COLORADO SPRINGS, Colo. - It’s just like that movie: if you build it, they will come.
And, have they ever.
A little more than 30 years ago, Powers Boulevard was a two-lane dirt road. Today, it’s a busy six lane corridor, flanked by homes and retail stores.
In that same time frame, El Paso County’s population nearly doubled: in 1985, 368,506 people lived in the county; today, population numbers hover near 700,000.
It’s no surprise, then, that the 80922 zip code – on the east side of Colorado Springs – was ranked in the top ten hottest markets in America. New home construction here is up by an impressive 19.5% in the last seven years. Most of the homes here are owned by millennials, who want a slice of the American Dream.
“That, historically, has been single family detached residential development,” said Peter Wysocki, Colorado Springs’ Director of Planning and Development.
While city limits in Colorado Springs haven’t changed since the acquisition of Banning Lewis Ranch since the 80s, there have been countless areas of infill – both business and residential development. See annexation timeline here.

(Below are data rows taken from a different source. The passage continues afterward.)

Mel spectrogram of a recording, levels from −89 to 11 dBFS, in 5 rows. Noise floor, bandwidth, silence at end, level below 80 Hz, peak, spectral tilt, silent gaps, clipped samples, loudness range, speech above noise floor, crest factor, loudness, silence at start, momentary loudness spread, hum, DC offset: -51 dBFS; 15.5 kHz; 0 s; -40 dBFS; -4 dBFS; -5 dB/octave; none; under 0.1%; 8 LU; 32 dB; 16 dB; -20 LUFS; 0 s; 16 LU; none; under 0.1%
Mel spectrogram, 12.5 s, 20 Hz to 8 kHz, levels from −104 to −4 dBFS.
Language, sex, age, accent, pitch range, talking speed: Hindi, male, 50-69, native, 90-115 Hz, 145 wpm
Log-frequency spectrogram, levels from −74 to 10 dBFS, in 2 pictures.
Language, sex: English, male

Add more people in town, plus growth to the east, and it’s an equation that equals congestion.
“We need help to develop the existing arterial system within the city,” said Kathleen Krager, Senior Traffic Engineer for Colorado Springs.

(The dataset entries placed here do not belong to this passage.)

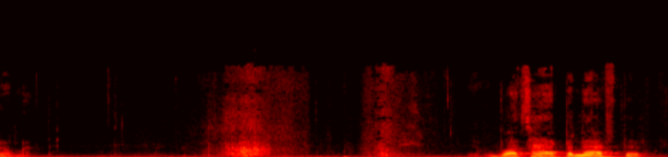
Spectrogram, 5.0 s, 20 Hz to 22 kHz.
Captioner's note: pauses for 3 seconds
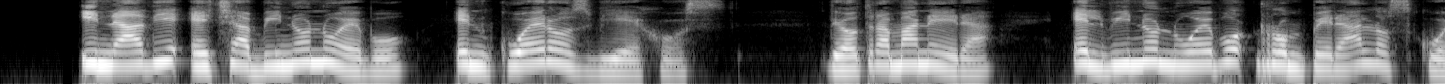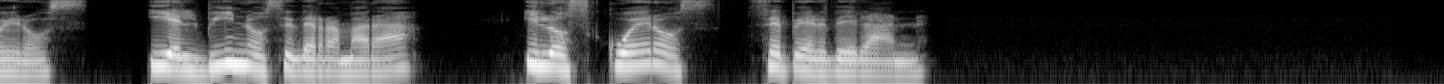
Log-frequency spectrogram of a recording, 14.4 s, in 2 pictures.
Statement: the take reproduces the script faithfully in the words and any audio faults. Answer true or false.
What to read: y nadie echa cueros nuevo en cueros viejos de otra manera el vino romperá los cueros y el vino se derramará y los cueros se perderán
false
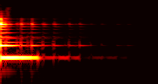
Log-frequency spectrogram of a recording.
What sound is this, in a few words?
electric, keytone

Getting from east to west or vice versa is a struggle she is well aware of, and while there are plans to connect Research to Black Forest Roads; Powers to I-25; she admits, “lanes usually aren’t the solution.”

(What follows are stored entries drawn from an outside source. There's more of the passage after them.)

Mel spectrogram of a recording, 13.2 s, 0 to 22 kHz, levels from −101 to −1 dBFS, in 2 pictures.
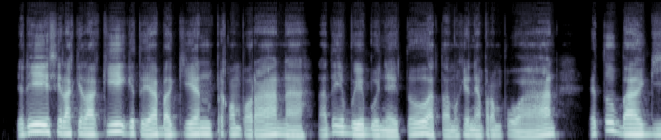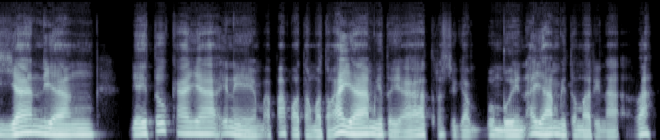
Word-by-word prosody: jadi 170 +8 +5
si 160 -3 -2
laki-laki 140 +5 +2
gitu 140 -2 -3
ya 120 +1 +3
bagian 125 +1 0
perkomporan 120 -1 -1
nah 105 -4 -2
nanti 155 +9 -3
ibu-ibunya 120 -7 +1
itu 130 +7 +1
atau 100 -3 -4
mungkin 110 +3 -4
yang 105 -2 -1
perempuan, 105 +2 -1 0.4
itu 200 +10 -2
bagian 125 +4 +3
yang, 120 -1 +2 0.4
ya 130 - -1
itu 140 +9 -1
kayak 140 -4 +1
ini 115 -9 -1
apa 110 +6 -7
potong-potong 100 -5 -5
ayam 135 -4 +6
gitu 120 - -4
ya 95 +5 0
terus 115 - -13
juga 105 -1 -7
bumbuin 105 -1 -1
ayam 135 -1 +2
gitu 115 -3 -4
marina 95 -1 -4 0.2
lah, 135 - 0
125 Hz, 155 wpm, -24 LUFS, 105-135 Hz, 0.4 s, ayam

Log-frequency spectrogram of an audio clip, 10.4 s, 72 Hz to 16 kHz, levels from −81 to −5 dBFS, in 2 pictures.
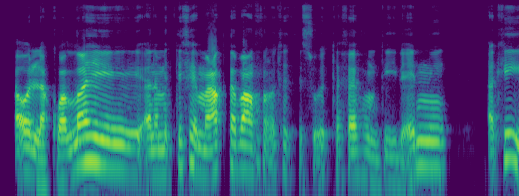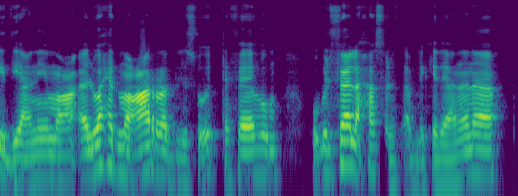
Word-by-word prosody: هاقول - - +3
لك، - - -2
والله 145 +11 +5 0.6
أنا 130 - -1
متّفق 130 +4 -5
معاك 130 -2 +4
طبعًا 150 -2 +5
في - - -9
نقطة - - -13
سوء - - -12
التفاهم 125 -3 -6
دي، 110 0 -13
لإنّي 160 +2 -4 0.4
أكيد 205 -1 -4
يعني 110 +2 -4
مع 115 0 -1
الواحد 160 +5 0
مُعرّض 135 -3 +4
لسوء 105 0 -10
التفاهم 125 0 -4 0.3
وبالفعل 160 +5 +1
حصلِت 140 -9 -8
قبل - - -14
كده، 105 - -10
يعني 105 +4 -4
أنا 130 -1 -1
130 Hz, 150 wpm, -21 LUFS, 115-145 Hz, 0.6 s, والله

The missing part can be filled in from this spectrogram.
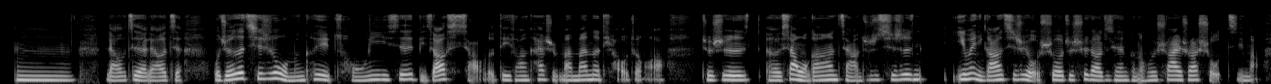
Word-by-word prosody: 嗯， 200 -1 +2 0.3
了 185 +1 -2
解 195 -3 +2
了 180 +1 -1
解。 185 0 -4 0.3
我 - - +1
觉 205 +2 +4
得 270 +2 +7
其 255 0 0
实 265 +2 0
我 250 -7 +5
们 185 +2 -1
可 235 +3 -3
以 215 -3 +3
从 185 0 -6
一 220 0 +1
些 230 +2 0
比 - - -7
较 220 +4 +3
小 - - -4
的 - - -9
地 205 -2 -1
方 200 0 -1
开 220 +2 -4
始 200 -2 -3
慢 200 -1 -2
慢 205 +2 +2
地 220 -1 +2
调 - - -12
整 - - -6
啊。 - - -10 0.4
就 205 - -1
是， 205 0 +3 0.2
呃， 190 -1 0
像 225 +3 +4
我 190 - +4
刚 195 +2 0
刚 215 +1 +4
讲， 195 -5 -2
就 205 +4 -9
是 215 - -4
其 220 0 -1
实 235 +1 +2 0.4
因 235 +1 +3
为 255 - +3
你 210 - +3
刚 195 0 +1
刚 215 - +5
其 225 0 -2
实 225 - 0
有 190 -4 +2
说 205 -2 +1
就 210 - -4
是 - - -6
睡 230 - 0
觉 200 -2 +3
之 200 - -8
前 195 -1 -1
可 190 - -5
能 185 - -6
会 195 +1 -1
刷 210 +1 +1
一 - - +3
刷 210 +1 0
手 - - -6
机 - - -6
嘛， 185 - -6
205 Hz, 315 characters per minute, -24 LUFS, 195-220 Hz, 0.4 s, 得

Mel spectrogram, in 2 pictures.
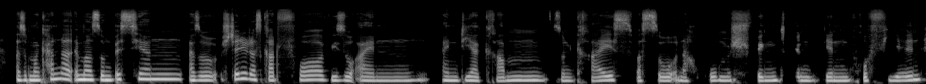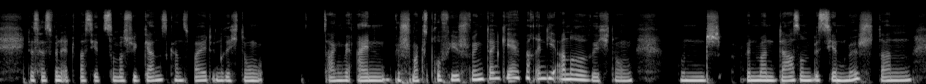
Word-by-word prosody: Also, 200 0 +2
man 195 - +7
kann 240 +5 +1
da 240 - +3
immer 220 0 +6
so 210 -1 +2
'n 200 0 +6
bisschen 240 +1 +3
Also, 195 0 +1
stell 225 +2 0
dir 265 - +3
das 225 -3 0
grad 190 -1 -2
vor 210 0 -2
wie 185 - 0
so 180 -2 -1
ein 175 +2 -3
ein 185 -2 0
Diagramm, 185 +2 -1
so 180 - -8
'n 170 0 -4
Kreis, 190 +4 -2
was 170 - -2
so 170 0 -1
nach 170 -3 -4
oben 180 0 -1
schwingt 180 -1 -2
in 175 0 -4
den 175 -1 0
Profilen. 180 +4 -1 0.3
Das 190 -1 -3
heißt, 180 +1 -2
wenn 190 - +3
etwas 180 0 -4
jetzt 175 0 -3
zum 180 -3 -2
Beispiel 175 +1 -1
ganz, 185 +4 -1
ganz 185 -3 -3
weit 185 +2 -1
in 185 -2 0
Richtung, 170 0 -1 0.6
sagen 175 -1 0
wir, 180 - 0
ein 175 +3 +2
Geschmacksprofil 195 +2 -1
schwingt, 230 +4 +2
dann 275 - +2
geh - - -1
einfach 295 -2 -1
in 275 - +1
die 280 0 +2
andere 230 -4 +4
Richtung. 175 +1 -3 0.5
Und 180 0 +3 0.2
wenn 185 0 +4
man 185 -1 +5
da 180 +1 +1
so 195 - +2
'n 185 - +4
bisschen 185 -2 +3
mischt, 210 +1 0
dann, 185 +3 +2
185 Hz, 205 wpm, -22 LUFS, 175-205 Hz, 0.6 s, man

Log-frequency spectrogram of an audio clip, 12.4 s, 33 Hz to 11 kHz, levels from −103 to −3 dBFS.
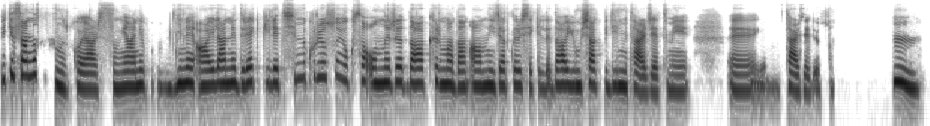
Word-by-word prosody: Peki 285 +5 +1
sen 335 0 +5
nasıl 350 -1 +1
sınır 200 -5 0
koyarsın? 190 0 -1
Yani, 205 +1 +2 0.4
yine 235 0 +4
ailenle 230 +1 +3
direkt 240 +2 0
bir 235 - -7
iletişim 235 +6 -2
mi 310 - -5
kuruyorsun 315 +1 -4
yoksa 270 -2 -3
onları 240 -1 +1
daha 230 0 +4
kırmadan, 220 -4 +1
anlayacakları 210 0 0
şekilde 195 0 -7
daha 220 0 +3
yumuşak 215 +1 0
bir 205 - -5
dil 210 +1 -2
mi 205 -1 +3
tercih 165 -4 0
etmeyi, 170 +1 -8 0.5
eee, 175 +4 -4 0.4
tercih 175 -5 +1
ediyorsun? 175 +4 -11 0.8
Hı. 215 -8 +4
215 Hz, 145 wpm, -23 LUFS, 195-240 Hz, 0.8 s, sen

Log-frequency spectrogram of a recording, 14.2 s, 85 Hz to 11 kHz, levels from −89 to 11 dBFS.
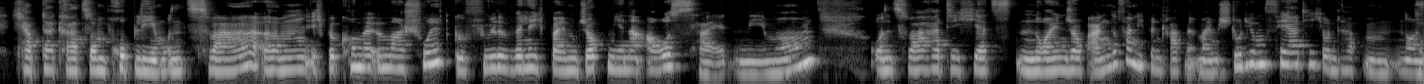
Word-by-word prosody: Ich - - -6
habe 195 0 0
da 205 -1 0
gerade 185 -1 -1
so 195 +1 +4
'n 190 - +2
Problem, 185 -3 +3
und 180 +1 -1
zwar, 195 +6 +1
ähm, 195 +1 0
ich - - -5
bekomme 225 +2 +3
immer 220 -1 -1
Schuldgefühle, 215 -8 +2
wenn 215 0 +3
ich 215 -1 -3
beim 195 -1 +2
Job 205 +3 +2
mir 200 -3 -2
'ne 195 0 -1
Auszeit 195 - -1
nehme. 165 - +2 0.5
Und 190 -1 -1
zwar 200 +2 -2
hatte 210 -1 -4
ich 195 0 -10
jetzt 190 -1 -3
'n 180 -1 +2
neuen 185 +1 +1
Job 190 0 -1
angefangen. 275 - +2
Ich 250 0 +1
bin 210 -5 -9
grad 180 -1 -8
mit - - -8
meinem 170 0 -2
Studium 240 +10 +2
fertig 265 -1 -3
und 195 -2 -6
habe 185 -1 -12
'n 165 -2 -7
neuen 170 -2 -1
195 Hz, 175 wpm, -27 LUFS, 185-220 Hz, 0.5 s, so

Instead, Krager said drivers will start to see more “creative” intersections, like the Continuous Flow Intersection at Woodmen and Union, or the Diverging Diamond at Fillmore and I-25.
Housing developers are also taking note: more people are desire “mini cities” within neighborhoods – grocery stores, restaurants, shops – within walking or biking distance to their home, rather than long commutes to the city center.
Colorado Springs residents should expect more additions downtown, too: plans are in the works to build 5,000 condos and apartments over the next 10 to 15 years, according to city planners.